_Activity_. Keep every word the same. Repeat the records without their images.

_Saved entries_.
▼

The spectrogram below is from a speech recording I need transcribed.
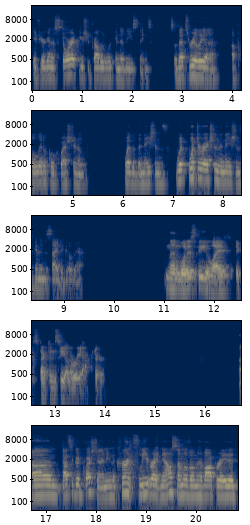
If you're going to store it, you should probably look into these things. So that's really a, a political question of whether the nation's, what, what direction the nation's going to decide to go there. And then what is the life expectancy of a reactor? Um, that's a good question. I mean, the current fleet right now, some of them have operated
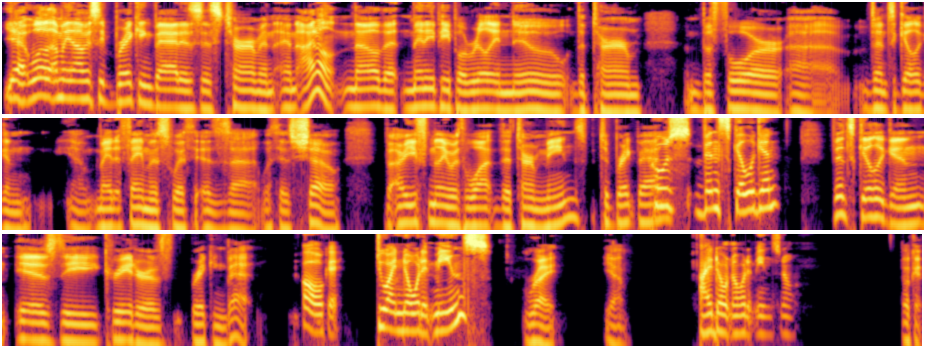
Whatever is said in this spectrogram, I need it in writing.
Yeah, well, I mean, obviously, Breaking Bad is his term, and and I don't know that many people really knew the term before uh, Vince Gilligan, you know, made it famous with his uh, with his show. But are you familiar with what the term means to break bad? Who's Vince Gilligan? Vince Gilligan is the creator of Breaking Bad. Oh, okay. Do I know what it means? Right. Yeah. I don't know what it means. No. Okay.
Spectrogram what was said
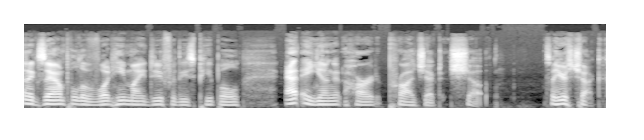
an example of what he might do for these people at a Young at Heart project show. So here's Chuck.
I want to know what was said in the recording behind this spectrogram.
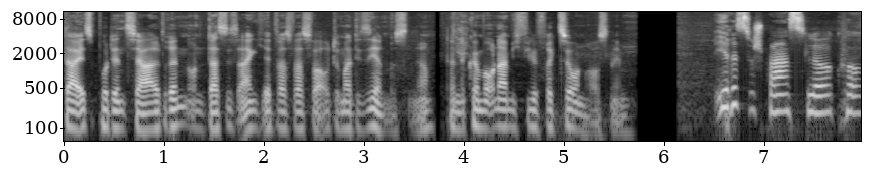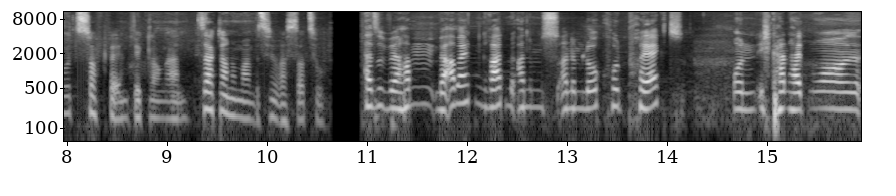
Da ist Potenzial drin und das ist eigentlich etwas, was wir automatisieren müssen. Ja? Dann können wir unheimlich viele Friktionen rausnehmen. Iris, du sprachst Low-Code-Softwareentwicklung an. Sag doch noch mal ein bisschen was dazu. Also wir haben, wir arbeiten gerade an einem, an einem Low-Code-Projekt und ich kann halt nur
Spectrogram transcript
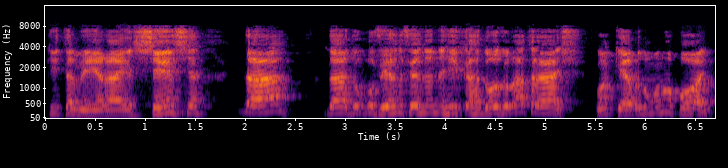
que também era a essência da, da, do governo Fernando Henrique Cardoso lá atrás, com a quebra do monopólio,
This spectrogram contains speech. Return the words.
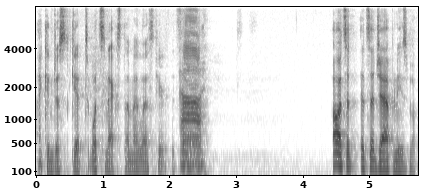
I can just get what's next on my list here. It's uh, Ah. oh, it's a it's a Japanese book.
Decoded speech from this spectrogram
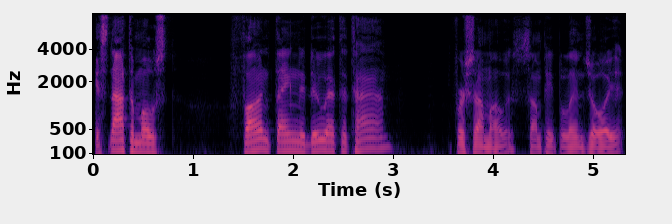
It's not the most fun thing to do at the time, for some of us. Some people enjoy it.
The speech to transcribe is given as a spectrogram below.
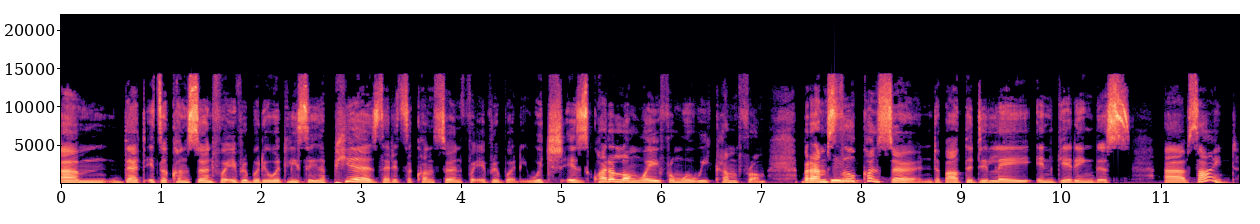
um, that it's a concern for everybody, or at least it appears that it's a concern for everybody, which is quite a long way from where we come from. But I'm still concerned about the delay in getting this uh, signed.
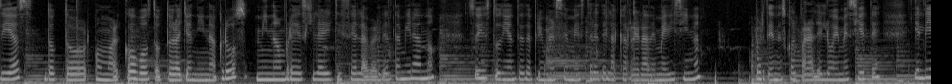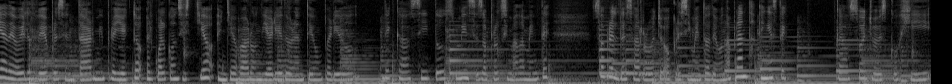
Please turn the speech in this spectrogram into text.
días, doctor Omar Cobos, doctora Janina Cruz. Mi nombre es Hilary Gisela Verde Altamirano. Soy estudiante de primer semestre de la carrera de medicina. Pertenezco al paralelo M7 y el día de hoy les voy a presentar mi proyecto, el cual consistió en llevar un diario durante un periodo de casi dos meses aproximadamente sobre el desarrollo o crecimiento de una planta. En este caso yo escogí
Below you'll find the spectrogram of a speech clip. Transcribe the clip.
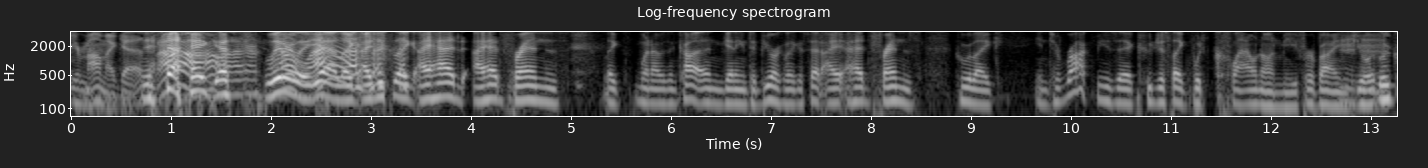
your mom, I guess. Yeah, I guess literally, Oh, yeah. Like I just like I had I had friends like when I was in college and getting into Bjork. Like I said, I, I had friends who were like into rock music who just like would clown on me for buying Bjork. Like,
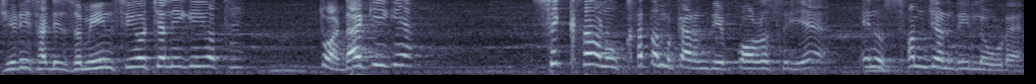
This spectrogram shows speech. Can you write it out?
ਜਿਹੜੀ ਸਾਡੀ ਜ਼ਮੀਨ ਸੀ, ਉਹ ਚਲੀ ਗਈ ਉੱਥੇ। ਤੁਹਾਡਾ ਕੀ ਗਿਆ? ਸਿੱਖਾਂ ਨੂੰ ਖਤਮ ਕਰਨ ਦੀ ਪਾਲਿਸੀ ਹੈ। ਇਹਨੂੰ ਸਮਝਣ ਦੀ ਲੋੜ ਹੈ।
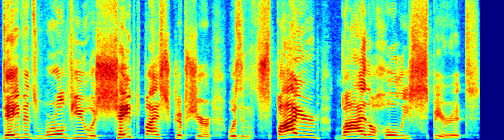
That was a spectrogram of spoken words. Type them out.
David's worldview was shaped by scripture, was inspired by the Holy Spirit,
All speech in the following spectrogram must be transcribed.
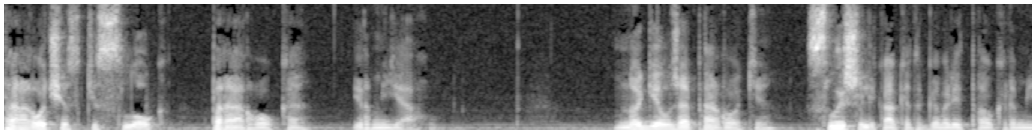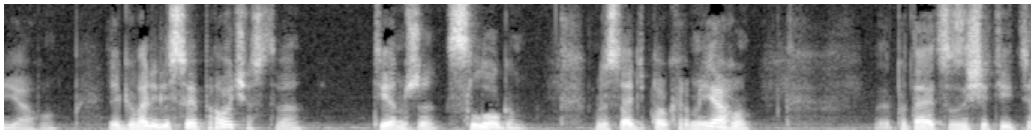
пророческий слог пророка Ирмияру. Многие лжепророки слышали, как это говорит пророк Ирмияру, и говорили свои пророчества тем же слогом. В результате пророк Ирмияру пытается защитить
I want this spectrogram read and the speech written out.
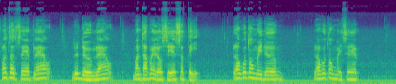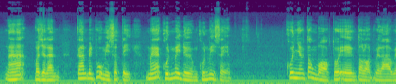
พราะถ้าเสพแล้วหรือดื่มแล้ว มันทำให้เราเสียสติ เราก็ต้องไม่ดื่มเราก็ต้องไม่เสพนะฮะเพราะฉะนั้นการเป็นผู้มีสติ แม้คุณไม่ดื่มคุณไม่เสพ คุณยังต้องบอกตัวเองตลอดเวลาเว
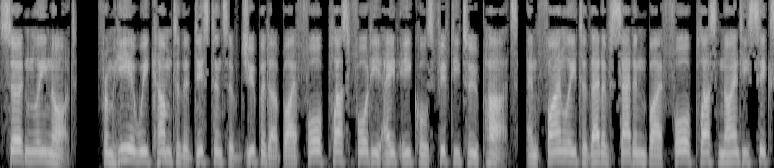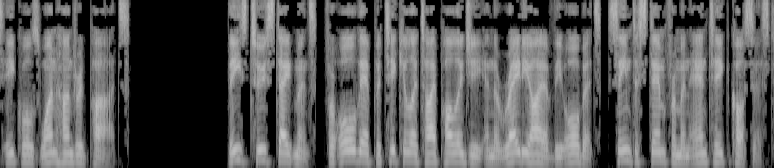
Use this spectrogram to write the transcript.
Certainly not. From here we come to the distance of Jupiter by 4 plus 48 equals 52 parts, and finally to that of Saturn by 4 plus 96 equals 100 parts. These two statements, for all their particular typology and the radii of the orbits, seem to stem from an antique casuist.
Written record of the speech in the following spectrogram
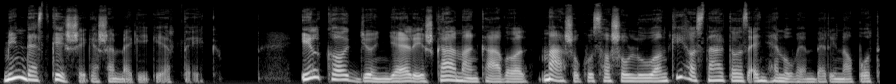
Mindezt készségesen megígérték. Ilka gyöngyel és kálmánkával másokhoz hasonlóan kihasználta az enyhe novemberi napot,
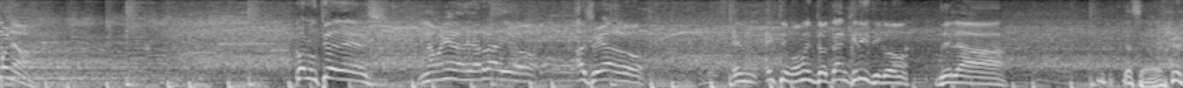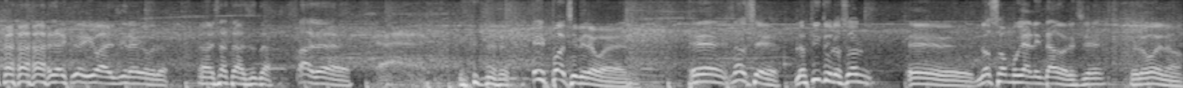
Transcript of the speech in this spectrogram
Bueno. Con ustedes, en la mañana de la radio, ha llegado en este momento tan crítico de la. No sé. Iba a decir algo, pero. No, ya está, ya está. Vale. Es Pochi, pero bueno. Eh, no sé, los títulos son. eh, no son muy alentadores, ¿eh? Pero bueno.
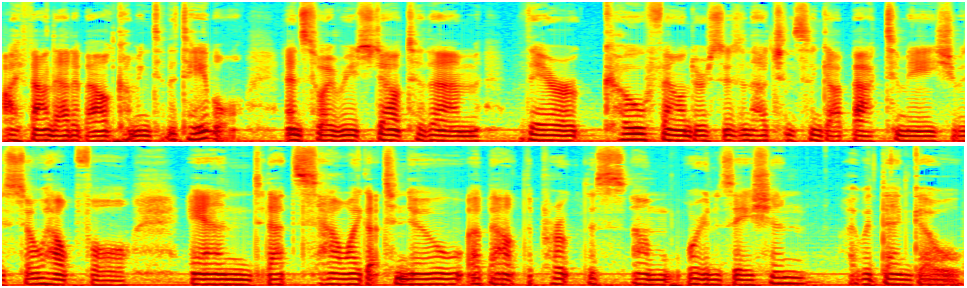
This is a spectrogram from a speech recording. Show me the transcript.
i found out about coming to the table. And so i reached out to them. Their co-founder susan Hutchison got back to me. She was so helpful. And that's how i got to know about the pro- this um, organization. I would then go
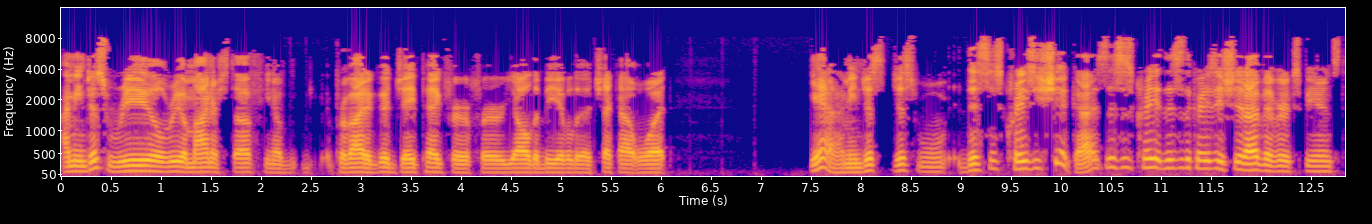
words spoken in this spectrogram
I mean just real real minor stuff, you know, provide a good JPEG for for y'all to be able to check out what yeah, I mean just just this is crazy shit, guys. This is crazy this is the craziest shit I've ever experienced.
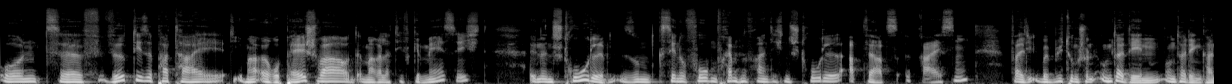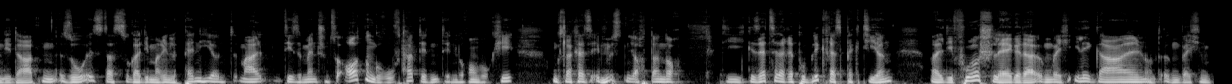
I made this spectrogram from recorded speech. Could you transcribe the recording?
und äh, wird diese Partei, die immer europäisch war und immer relativ gemäßigt, in einen Strudel, so einen xenophoben, fremdenfeindlichen Strudel abwärts reißen, weil die Überbütung schon unter den, unter den Kandidaten so ist, dass sogar die Marine Le Pen hier und mal diese Menschen zur Ordnung gerufen hat, den, den Laurent Wauquiez, und gesagt hat, ihr müssten ja auch dann noch die Gesetze der Republik respektieren, weil die Vorschläge da irgendwelche illegalen und irgendwelchen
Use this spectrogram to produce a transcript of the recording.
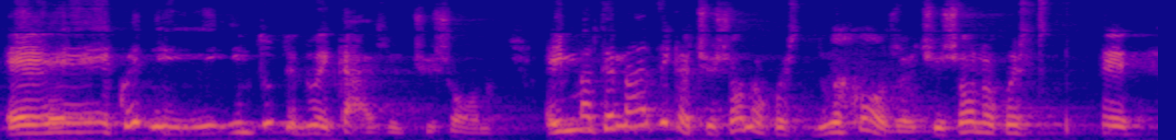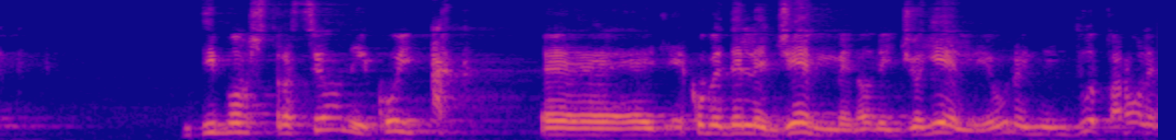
e, e quindi in tutti e due i casi ci sono. E in matematica ci sono queste due cose, ci sono queste dimostrazioni in cui eh, è come delle gemme, no? dei gioielli, uno in due parole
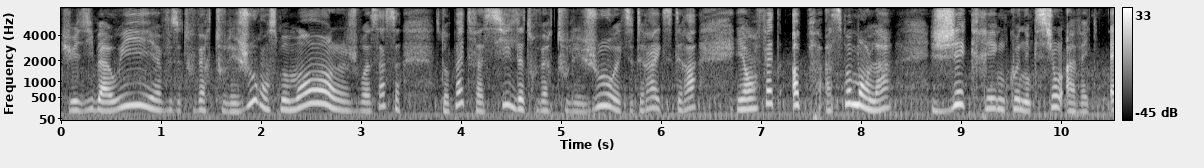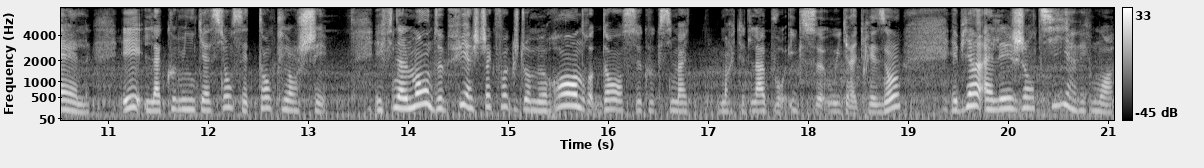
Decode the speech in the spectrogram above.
Je lui ai dit bah oui, vous êtes ouvert tous les jours en ce moment. Je vois ça, ça, ça doit pas être facile d'être ouvert tous les jours, etc., etc. Et en fait, hop, à ce moment-là, j'ai créé une connexion avec elle et la communication s'est enclenchée. Et finalement, depuis, à chaque fois que je dois me rendre dans ce Coxy Market là pour X ou Y raison, eh bien, elle est gentille avec moi.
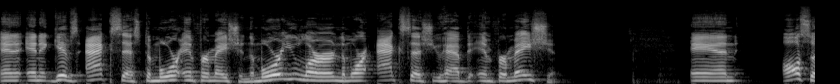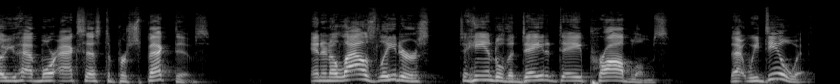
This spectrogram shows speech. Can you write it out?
And, and it gives access to more information. The more you learn, the more access you have to information. And also, you have more access to perspectives and it allows leaders to handle the day to day problems that we deal with.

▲

_Exercise answer_.
The spectrogram below is from a speech recording I need transcribed.
If you're going to store it, you should probably look into these things. So that's really a, a political question of whether the nation's, what, what direction the nation's going to decide to go there. And then what is the life expectancy of a reactor? Um, that's a good question. I mean, the current fleet right now, some of them have operated
Whatever is said in this spectrogram, I need it in writing.
Yeah, well, I mean, obviously, Breaking Bad is his term, and and I don't know that many people really knew the term before uh, Vince Gilligan, you know, made it famous with his uh, with his show. But are you familiar with what the term means to break bad? Who's Vince Gilligan? Vince Gilligan is the creator of Breaking Bad. Oh, okay. Do I know what it means? Right. Yeah. I don't know what it means. No. Okay.
Spectrogram what was said
an example of what he might do for these people at a Young at Heart project show. So here's Chuck.
I want to know what was said in the recording behind this spectrogram.
Da ist Potenzial drin und das ist eigentlich etwas, was wir automatisieren müssen. Ja? Dann können wir unheimlich viele Friktionen rausnehmen. Iris, du sprachst Low-Code-Softwareentwicklung an. Sag doch noch mal ein bisschen was dazu. Also wir haben, wir arbeiten gerade an einem, an einem Low-Code-Projekt und ich kann halt nur
Spectrogram transcript
que também era a essência da, da, do governo Fernando Henrique Cardoso lá atrás, com a quebra do monopólio,
This spectrogram contains speech. Return the words.
I can just get what's next on my list here. It's uh, Ah. oh, it's a it's a Japanese book.
Decoded speech from this spectrogram
It's not the most fun thing to do at the time, for some of us. Some people enjoy it.
The speech to transcribe is given as a spectrogram below.
um, that it's a concern for everybody, or at least it appears that it's a concern for everybody, which is quite a long way from where we come from. But I'm still concerned about the delay in getting this uh, signed.
Please turn the speech in this spectrogram into text.
días, doctor Omar Cobos, doctora Janina Cruz. Mi nombre es Hilary Gisela Verde Altamirano. Soy estudiante de primer semestre de la carrera de medicina. Pertenezco al paralelo M7 y el día de hoy les voy a presentar mi proyecto, el cual consistió en llevar un diario durante un periodo de casi dos meses aproximadamente sobre el desarrollo o crecimiento de una planta. En este caso yo escogí
Below you'll find the spectrogram of a speech clip. Transcribe the clip.
your mom, I guess. Yeah, I guess literally, Oh, yeah. Like I just like I had I had friends like when I was in college and getting into Bjork. Like I said, I, I had friends who were like into rock music who just like would clown on me for buying Bjork. Like,
This spectrogram shows speech. Can you write it out?
ਜਿਹੜੀ ਸਾਡੀ ਜ਼ਮੀਨ ਸੀ, ਉਹ ਚਲੀ ਗਈ ਉੱਥੇ। ਤੁਹਾਡਾ ਕੀ ਗਿਆ? ਸਿੱਖਾਂ ਨੂੰ ਖਤਮ ਕਰਨ ਦੀ ਪਾਲਿਸੀ ਹੈ। ਇਹਨੂੰ ਸਮਝਣ ਦੀ ਲੋੜ ਹੈ।
That was a spectrogram of spoken words. Type them out.
David's worldview was shaped by scripture, was inspired by the Holy Spirit,
All speech in the following spectrogram must be transcribed.
пророческий слог пророка Ирмияру. Многие лжепророки слышали, как это говорит пророк Ирмияру, и говорили свои пророчества тем же слогом. В результате пророк Ирмияру пытается защитить
I want this spectrogram read and the speech written out.
พราะถ้าเสพแล้วหรือดื่มแล้ว มันทำให้เราเสียสติ เราก็ต้องไม่ดื่มเราก็ต้องไม่เสพนะฮะเพราะฉะนั้นการเป็นผู้มีสติ แม้คุณไม่ดื่มคุณไม่เสพ คุณยังต้องบอกตัวเองตลอดเวลาเว
Use this spectrogram to write the transcript.
Certainly not. From here we come to the distance of Jupiter by 4 plus 48 equals 52 parts, and finally to that of Saturn by 4 plus 96 equals 100 parts. These two statements, for all their particular typology and the radii of the orbits, seem to stem from an antique casuist.
Written record of the speech in the following spectrogram
Mindezt készségesen megígérték. Ilka gyöngyel és kálmánkával másokhoz hasonlóan kihasználta az enyhe novemberi napot,
Transcript of the speech in this spectrogram
Bueno. Con ustedes, en la mañana de la radio, ha llegado en este momento tan crítico de la. No sé. Iba a decir algo, pero. No, ya está, ya está. Vale. Es Pochi, pero bueno. Eh, no sé, los títulos son. eh, no son muy alentadores, ¿eh? Pero bueno.
This is a spectrogram from a speech recording. Show me the transcript.
i found out about coming to the table. And so i reached out to them. Their co-founder susan Hutchison got back to me. She was so helpful. And that's how i got to know about the pro- this um, organization. I would then go
words spoken in this spectrogram
I mean just real real minor stuff, you know, provide a good JPEG for for y'all to be able to check out what yeah, I mean just just this is crazy shit, guys. This is crazy this is the craziest shit I've ever experienced.
I made this spectrogram from recorded speech. Could you transcribe the recording?
und äh, wird diese Partei, die immer europäisch war und immer relativ gemäßigt, in einen Strudel, so einen xenophoben, fremdenfeindlichen Strudel abwärts reißen, weil die Überbütung schon unter den, unter den Kandidaten so ist, dass sogar die Marine Le Pen hier und mal diese Menschen zur Ordnung gerufen hat, den, den Laurent Wauquiez, und gesagt hat, ihr müssten ja auch dann noch die Gesetze der Republik respektieren, weil die Vorschläge da irgendwelche illegalen und irgendwelchen
Use this spectrogram to produce a transcript of the recording.
e, e quindi in tutti e due i casi ci sono. E in matematica ci sono queste due cose, ci sono queste dimostrazioni in cui eh, è come delle gemme, no? dei gioielli, uno in due parole
Decode the speech in the spectrogram above.
Je lui ai dit bah oui, vous êtes ouvert tous les jours en ce moment. Je vois ça, ça, ça doit pas être facile d'être ouvert tous les jours, etc., etc. Et en fait, hop, à ce moment-là, j'ai créé une connexion avec elle et la communication s'est enclenchée. Et finalement, depuis, à chaque fois que je dois me rendre dans ce Coxy Market là pour X ou Y raison, eh bien, elle est gentille avec moi.
This spectrogram shows speech. Can you write it out?
And, and it gives access to more information. The more you learn, the more access you have to information. And also, you have more access to perspectives and it allows leaders to handle the day to day problems that we deal with.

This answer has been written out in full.